Exclude the pictures, then repeat the remaining data exactly.

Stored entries
=== Begin Enclosure ===

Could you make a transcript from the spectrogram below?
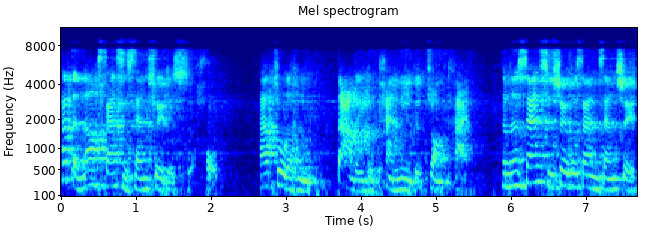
他等到三十三岁的时候，他做了很大的一个叛逆的状态，可能三十岁或三十三岁，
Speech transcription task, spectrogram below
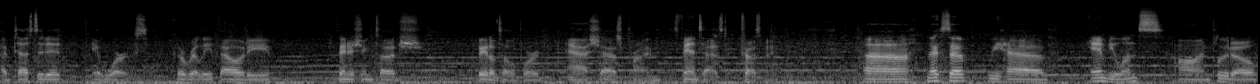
I've tested it, it works. Covert Lethality, Finishing Touch, Fatal Teleport, Ash, Ash Prime. It's fantastic, trust me. Uh, next up, we have Ambulas on Pluto.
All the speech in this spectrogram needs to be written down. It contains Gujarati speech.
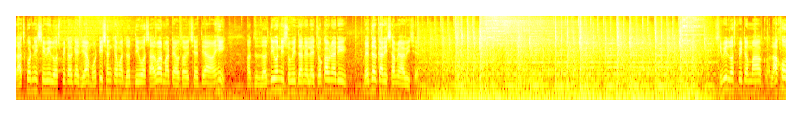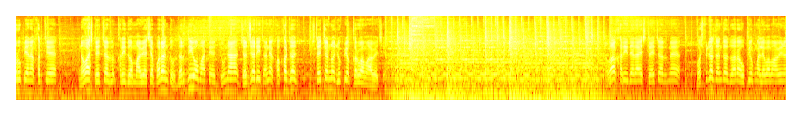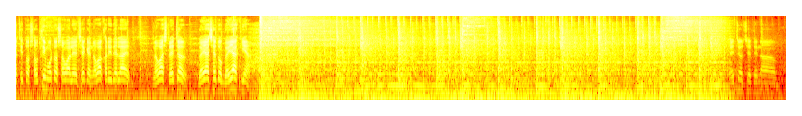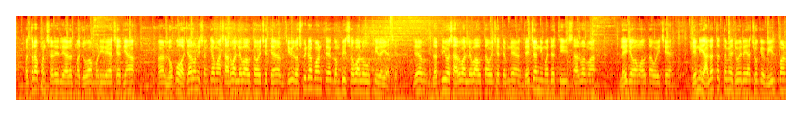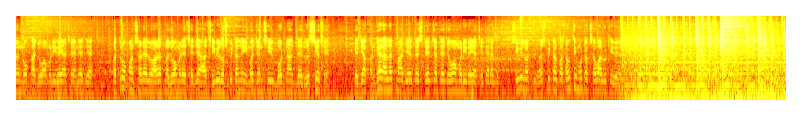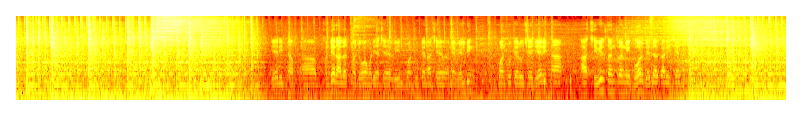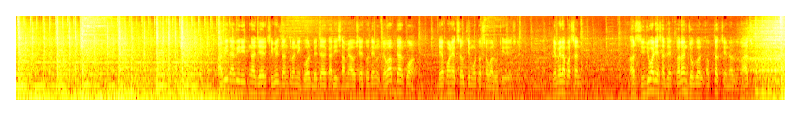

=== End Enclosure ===

◆ TASK OUTPUT ◆
Could you make a transcript from the spectrogram below?
他等到三十三岁的时候，他做了很大的一个叛逆的状态，可能三十岁或三十三岁，
Speech transcription task, spectrogram below
I've tested it, it works. Covert Lethality, Finishing Touch, Fatal Teleport, Ash, Ash Prime. It's fantastic, trust me. Uh, next up, we have Ambulas on Pluto.
All the speech in this spectrogram needs to be written down. It contains Gujarati speech.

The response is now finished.